Etard JF, Ndiaye I, Thierry-Mieg M, et al. Mortality and causes of death in adults receiving highly active antiretroviral therapy in Senegal: a 7-year cohort study. AIDS 2006;20: 1181-89

The authors evaluated survival and ascertained causes of death among the first HIV-1 infected adults patients of the Senegalese Antiretroviral Drug Access Initiative (enrolled between 08/1998 and 04/2002). The first-line regimen for these patients consisted of two NRTI and either a NNRTI or PI. Cause of death was ascertained through medical records or verbal autopsy. A total of 404 patients (54.7% women; median age 37 years, CD4 128 cells/μl, viral load 5.2 log cp/ml) were enrolled and followed for a median of 46 months after initiating HAART. At baseline, 5% were ART-experienced, and 39% and 55% were respectively at CDC stage B and C. 93 patients died during follow-up giving an overall death rate of 6.3/100 person-years. The death rate, which was highest during the first year after HAART initiation, decreased with time yielding a cumulative probability of dying of 17.4% at 2 years and 24.6% 5 years. The most frequent causes of death were mycobacterial infections, neurotropic infections and septicaemia.

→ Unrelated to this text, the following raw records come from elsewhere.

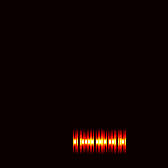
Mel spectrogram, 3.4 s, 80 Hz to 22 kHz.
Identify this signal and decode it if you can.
Morse code, heard as a keyed tone, about 77 wpm, 700 Hz. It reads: N1QGF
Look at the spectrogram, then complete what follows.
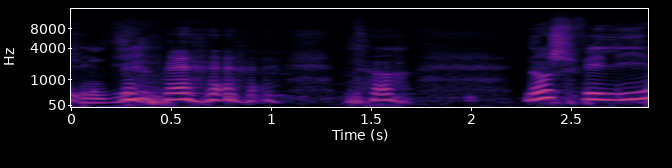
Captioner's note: laughs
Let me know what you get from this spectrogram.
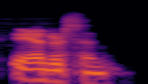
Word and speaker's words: Anderson: Anderson.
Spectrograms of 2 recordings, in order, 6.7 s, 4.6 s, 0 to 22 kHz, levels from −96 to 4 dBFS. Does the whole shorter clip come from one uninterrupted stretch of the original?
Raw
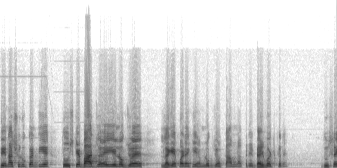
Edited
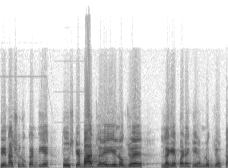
yes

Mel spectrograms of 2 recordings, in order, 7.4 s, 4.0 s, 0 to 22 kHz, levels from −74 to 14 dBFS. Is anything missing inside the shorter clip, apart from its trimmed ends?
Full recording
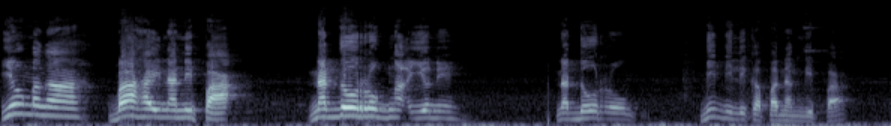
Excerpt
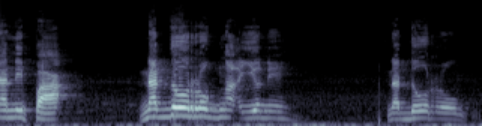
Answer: no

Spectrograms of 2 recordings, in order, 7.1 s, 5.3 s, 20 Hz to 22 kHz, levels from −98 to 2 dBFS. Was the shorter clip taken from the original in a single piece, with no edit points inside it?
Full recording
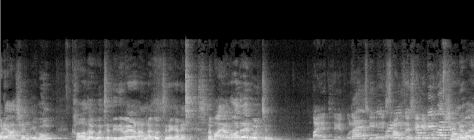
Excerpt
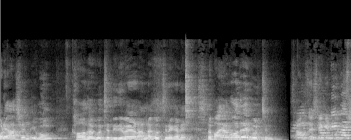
no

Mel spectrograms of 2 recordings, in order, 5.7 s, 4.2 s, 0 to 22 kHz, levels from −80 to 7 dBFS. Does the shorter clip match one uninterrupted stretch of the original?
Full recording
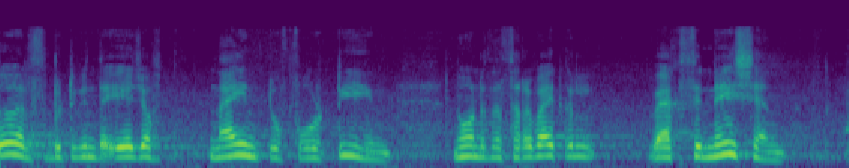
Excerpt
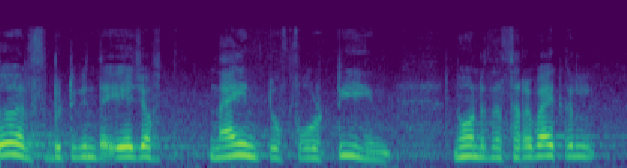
yes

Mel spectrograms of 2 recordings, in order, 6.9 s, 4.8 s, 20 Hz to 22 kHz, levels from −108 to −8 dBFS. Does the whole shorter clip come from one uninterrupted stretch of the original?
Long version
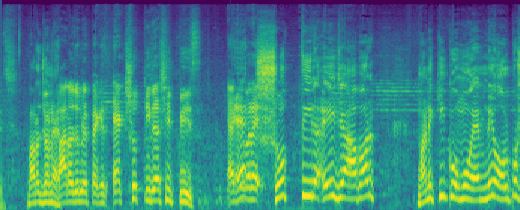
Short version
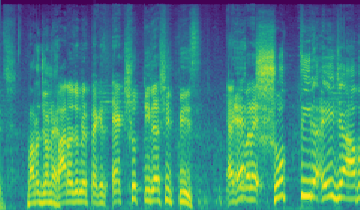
yes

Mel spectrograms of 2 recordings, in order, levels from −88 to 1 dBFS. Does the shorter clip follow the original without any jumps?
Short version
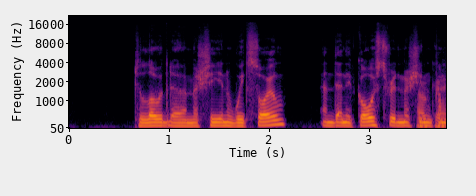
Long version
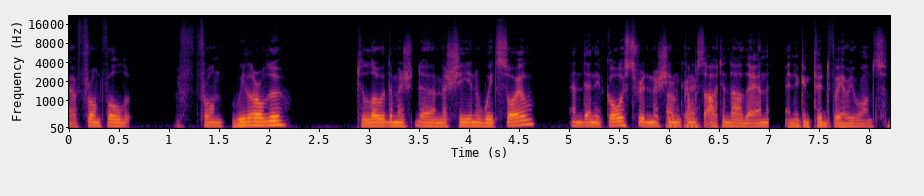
no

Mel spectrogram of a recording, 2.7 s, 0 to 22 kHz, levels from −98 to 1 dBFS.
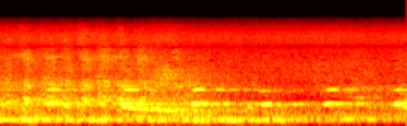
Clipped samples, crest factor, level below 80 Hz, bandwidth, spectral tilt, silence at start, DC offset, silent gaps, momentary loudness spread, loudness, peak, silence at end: under 0.1%; 14 dB; -58 dBFS; 12 kHz; -5.5 dB/octave; 0 s; under 0.1%; none; 6 LU; -21 LUFS; -6 dBFS; 0 s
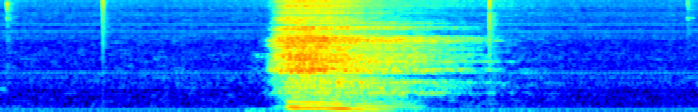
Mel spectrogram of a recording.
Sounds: Sigh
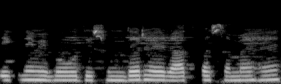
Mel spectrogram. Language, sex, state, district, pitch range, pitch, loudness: Hindi, female, Bihar, Bhagalpur, 195-205 Hz, 195 Hz, -20 LUFS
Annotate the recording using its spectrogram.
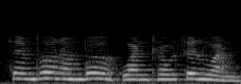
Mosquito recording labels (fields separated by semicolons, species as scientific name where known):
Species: no mosquito; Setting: cup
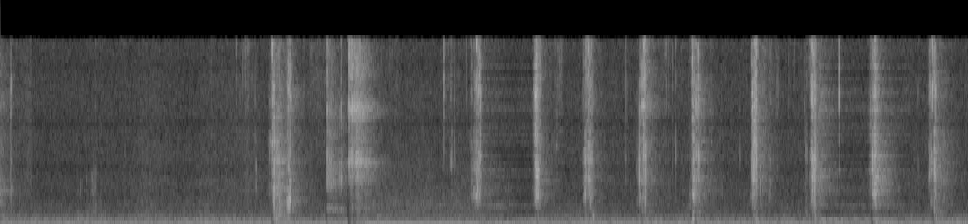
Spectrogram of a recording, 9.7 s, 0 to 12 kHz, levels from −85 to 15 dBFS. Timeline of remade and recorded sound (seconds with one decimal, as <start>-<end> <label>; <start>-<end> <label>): 0.0-4.8 recorded; 4.8-5.4 remade; 5.4-8.2 recorded; 8.2-9.1 remade; 9.1-9.7 recorded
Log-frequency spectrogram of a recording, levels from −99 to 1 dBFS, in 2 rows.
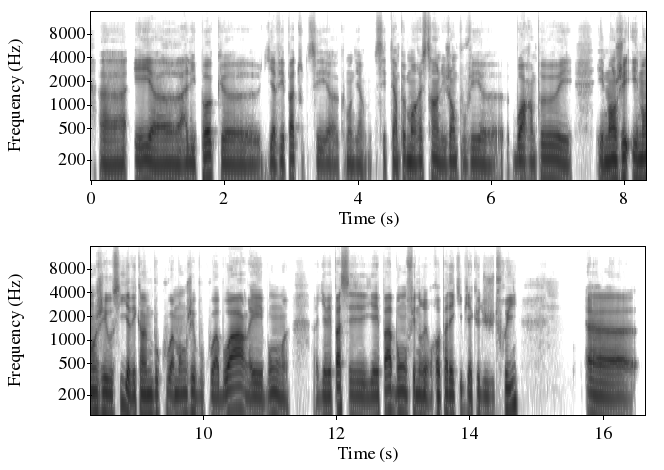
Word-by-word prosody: heu 90 0 -1
et 100 0 +2
heu, 90 0 0
à 90 - -3
l'époque 105 +5 +1
heu, 90 -1 -2
il - - -15
y - - +2
avait 95 +1 -2
pas 105 +1 +1
toutes 95 +2 -22
ces 90 -2 -7
heu 85 -1 -6
comment 90 - -7
dire, 85 -2 -6
c'était - - -9
un - - -1
peu 100 - -5
moins 95 -1 +2
restreint, 100 +1 -1
les 90 -1 -4
gens 95 +1 -1
pouvaient, 95 0 -5
heu, 85 -1 -5 0.2
boire 100 -1 +1
un 95 - -5
peu 105 0 0
et 90 0 -3 0.5
manger 100 +4 +4
et 105 - +3
manger 110 +1 +3
aussi, 105 +8 -1
il - - -3
y - - +7
avait 95 -1 +1
quand 105 - +2
même 100 0 +3
beaucoup 105 +1 -3
à - - -1
manger, 105 +1 0
beaucoup 95 0 -4
à - - 0
boire 120 +2 +6
et 95 0 +1
bon, 100 -1 -2
heu, - - -9 0.4
il 90 - -11
y 100 - -1
avait 95 0 +2
pas 130 - +5
ces 110 -5 -5 0.2
il 95 - -5
y 95 - -3
avait 100 - +2 0.2
bon 110 +1 0
on - - 0
fait 110 - -4
une 100 - 0
re 100 - 0
repas 105 +1 0
d'équipe, 100 +3 -1
il - - -4
y - - +3
a - - -3
que 105 - -5
du 95 -1 -5
jus 95 - -9
de - - -16
fruit 125 +5 0 1.0
heu 95 - +2
95 Hz, 250 wpm, -25 LUFS, 90-105 Hz, 1.0 s, y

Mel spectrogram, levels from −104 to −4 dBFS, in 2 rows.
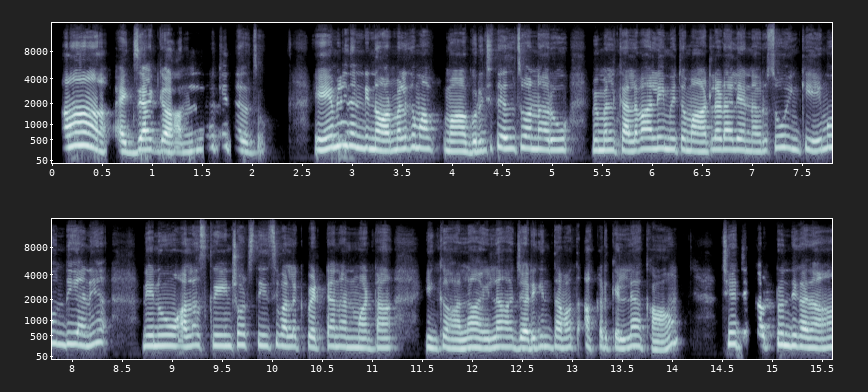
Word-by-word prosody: ఆ! 310 - +7 0.5
ఎగ్జాక్ట్‌గా. 240 +3 +4
అందరికీ 260 +9 -8
తెలుసు. 215 -4 -5 0.6
ఏం 300 +3 +5
లేదండి 335 -5 +2
నార్మల్‍గా 260 +5 +4
మా 280 - +5 0.2
మా 225 - +5 0.2
గురించి 235 +5 -2
తెలుసు 280 +1 0
అన్నారు. 255 -2 0 0.3
మిమ్మల్ని 245 0 -1
కలవాలి, 270 +4 +3
మీతో 260 -1 -2
మాట్లాడాలి 260 +3 +2
అన్నారు. 225 0 -4
సో, - - -4
ఇంకేముంది 280 +4 -3
అని 260 +4 -3 0.5
నేను 255 0 +1 0.2
అలా 245 +3 -1
స్క్రీన్‌షాట్స్ 265 +1 -3
తీసి 255 0 -5
వాళ్ళకి 240 -1 -2
పెట్టాననమాట. 225 -2 -2 0.6
ఇంకా 215 +3 -3
అలా, 220 +3 +2
ఇలా 230 +3 0 0.2
జరిగిన 215 +3 0
తర్వాత 220 +1 -2
అక్కడికెళ్ళాక 215 +1 -3 0.7
చేతికి 295 +1 -3
కట్టు 260 +2 -2
ఉంది 255 -1 +1
కదా! 220 -2 +3
250 Hz, 140 wpm, -21 LUFS, 225-270 Hz, 0.7 s, ఆ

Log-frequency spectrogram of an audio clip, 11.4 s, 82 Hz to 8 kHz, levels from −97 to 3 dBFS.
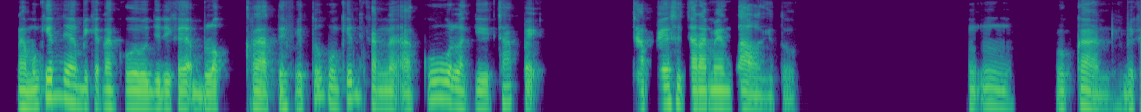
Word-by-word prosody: nah 100 - +1
mungkin 155 +10 +3
yang 130 -5 +4
bikin 105 -1 -2
aku 100 -1 +2
jadi 95 0 0
kayak 95 -1 +4
blok 90 +2 +1 0.2
kreatif 95 0 +1
itu 90 - -6
mungkin 115 +6 -1
karena 100 -3 0
aku 140 - +1
lagi 100 -1 0
capek, 120 0 -3 1.0
capek 115 - +1
secara 105 -1 +4
mental 100 -4 +2
gitu. 80 - -12 1.7
Mhm, 105 -2 -5 0.4
bukan, 95 -4 -1
lebih 85 0 -5
100 Hz, 115 wpm, -24 LUFS, 95-110 Hz, 1.7 s, yang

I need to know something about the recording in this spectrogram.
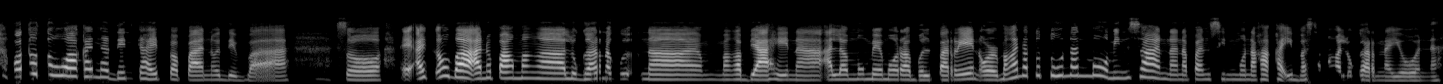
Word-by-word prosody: matutuwa 420 -1 +3
ka 360 0 0
na 340 -1 -5
din 280 +1 -6
kahit 255 -2 -2
papaano, 215 -2 -2
'di 200 -3 -10
ba. 190 +1 -5 0.5
So, 210 -1 -2 0.2
eh, 360 - +2 0.2
ikaw 375 +6 -2
ba 320 -5 +10
ano 280 +3 +6
pa 285 -1 +5
ang - - -12
mga 270 -2 +2
lugar 250 +2 -1
na 275 - -1
gu 250 -1 -13 0.2
na 230 -1 0 0.5
mga 225 +1 -6
biyahe 220 0 +4
na 205 -1 -3
alam 225 +1 -2
mong 240 +1 -11
memorable 225 -3 -4
pa 210 - +2
rin 235 +4 +1
or 210 0 0
mga 320 +11 -1
natutunan 410 -1 -5
mo 410 -4 -2
minsan 305 0 0
na 225 - -3
napansin 230 +1 -8
mo 225 - -13
na 210 -1 -5
kakaiba 215 -2 -4
sa 445 - -18
mga 215 - -7
lugar 195 0 -5
na 185 -1 -10
yun? 180 0 -10
235 Hz, 180 wpm, -25 LUFS, 215-290 Hz, 0.5 s, ba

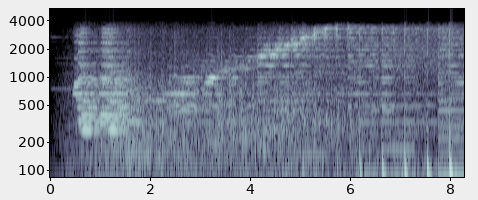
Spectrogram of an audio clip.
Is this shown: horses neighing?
no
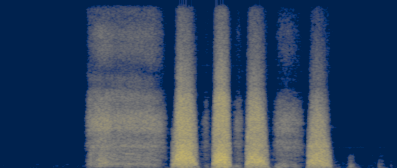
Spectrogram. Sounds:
Sniff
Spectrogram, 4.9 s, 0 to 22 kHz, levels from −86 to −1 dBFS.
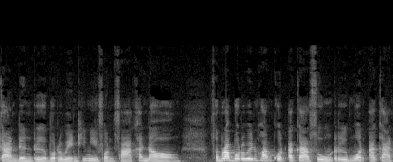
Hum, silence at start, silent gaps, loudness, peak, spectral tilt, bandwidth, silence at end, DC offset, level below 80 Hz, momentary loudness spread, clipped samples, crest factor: none; 0 s; none; -20 LUFS; 0 dBFS; -6 dB/octave; 15.5 kHz; 0 s; under 0.1%; -76 dBFS; 7 LU; under 0.1%; 20 dB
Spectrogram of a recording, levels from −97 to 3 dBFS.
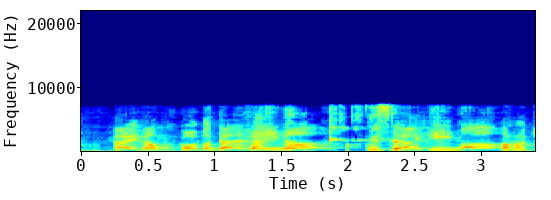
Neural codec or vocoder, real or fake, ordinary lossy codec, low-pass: codec, 24 kHz, 1.5 kbps, HILCodec; fake; none; 7.2 kHz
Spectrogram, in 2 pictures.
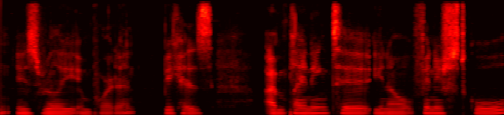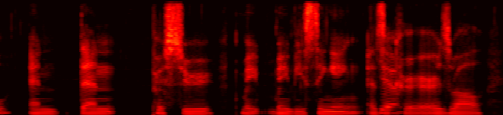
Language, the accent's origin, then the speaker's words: English; Philippines; Possibly, maybe in the Philippines as well, because, you know, it's my hometown and I was born there.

Crabb C. Testing a CCR5 drug? Avoid mosquito bites. AIDS 2006; 28:N3-N4.

‘Sleep under netting, wear long sleeves and pants, and use mosquito repellent’, may be sage advice for HIV patients taking experimental CCR5-blocking drugs. Researchers at theNational Institutes of Allergy and Infectious Diseases in Bethesda, Maryland, have discovered that the genetic mutation of the CCR5 surface protein that makes individuals highly resistant to HIV infection also leaves them more susceptible to potentially fatal infection of the mosquito-borne West Nile virus.

HIV Treatment
  • share
0 comments.